Hate is the same. Soldiers hate. They are trained to hate. That’s what boot camp is for.We, on the other hand, do not hate.Hatred is for killers. We do not kill. Thus we do not hate. The soldiers carry our hatred for us, and they do our killing for us. So do the police. We carry morality for them. And the poor groan under the weight of the soldiers’ boots—surrogates for our own—stomping on their faces.

We are cut off from our own violence, and we are cut off from our own non- violence. We have neither. We are split off shells, partial people pretending to be whole but only completed by our split off and disavowed twins.

It’s all about disconnection. This culture is based on disconnection. Man (strong) versus woman (weak), man (good) versus nature (flawed), thought (honest) versus emotion (misleading), spirit (pure) versus flesh (polluted), love (good) versus hate (bad), serenity (good) versus anger (bad), nonattachment (good) versus attachment (bad), nonviolence (righteous) versus violence (evil), and so on ad nauseum. So often I’ve heard pacifists and others say we need to get rid of all dualism, that by speaking of those who are killing the planet as my enemy I am perpetuating the same dualisms that got us here. But striving to eradicate dualism is perpetuating the same dualism! This time it’s nondualism (good) versus dualism (bad). It’s all nonsense. The problem isn’t that there are pairs of opposites. Opposites simply exist. Nor is the problem that there are values assigned to these opposites. We can—and I certainly would—argue against the values chosen by this culture for each of these poles, but the truth is that the different poles do have different values. And that leads to the real problem, which is the word versus. Yes, men and women are different. But they are not in opposition; instead they work together. Yes, humans are different than nonhumans (as it would also be true that salmon are different than nonsalmon, and redwoods are different than nonredwoods). But they are not in opposition; instead they work together. Thought is different than emotion. But they are not in opposition; instead they work together. Spirit is different than flesh. But they are not in opposition; instead they work together. Love is different than hate, serenity is different than anger, nonattachment is different than attachment, nonviolence is different than violence. But they’re not in opposition; each of these paired opposites works together. Dualism is different than nondualism. But they are not in opposition; instead they work together. Duh.

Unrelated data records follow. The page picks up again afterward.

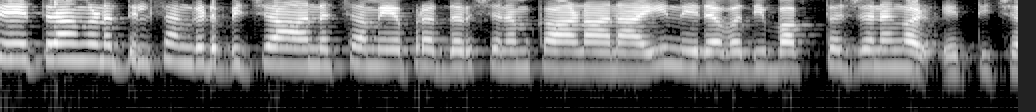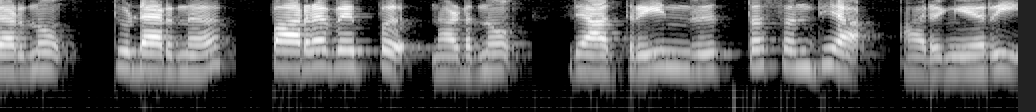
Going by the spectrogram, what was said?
ക്ഷേത്രാങ്കണത്തിൽ സംഘടിപ്പിച്ച ആനച്ചമയ പ്രദർശനം കാണാനായി നിരവധി ഭക്തജനങ്ങൾ എത്തിച്ചേർന്നു. തുടർന്ന് പറവെപ്പ് നടന്നു. രാത്രി നൃത്തസന്ധ്യ അരങ്ങേറി.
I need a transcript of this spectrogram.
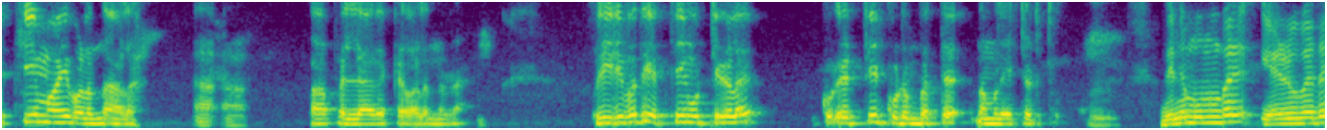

What happens if you reconnect? What happens if you make choices as to when you should think, and when you should feel? What happens if your thoughts and feelings merge and diverge and flow in and out of each other, with each one taking the fore when appropriate (and sometimes when inappropriate, since perfection does not exist in the real world, and emotions and thoughts each sometimes make mistakes: That’s life) and with them working sometimes together and sometimes in opposition? What happens if you make choices as to when you should think and feel dualistically—in opposition to some other— and when you should work with this other? What happens if you sometimes make choices and sometimes you do not? What happens if when appropriate you are violent (“Hear! Hear!” say the wolverine and the shrew), and when not appropriate you are not?

The “answer” is not to try ever more desperately to eradicate hate from our own hearts, to carry more and more of the love that is split off from the rest of the culture—as if it’s the case that if we can only carry enough love to make up for everyone else that things will be all right, or even that any love we feel might in any way counter someone else’s hate—and split off ourselves the hate we do not allow ourselves to feel. The “solution” is to reintegrate, to feel what we feel, to determine our own moralities (large and small scale) and to act on them.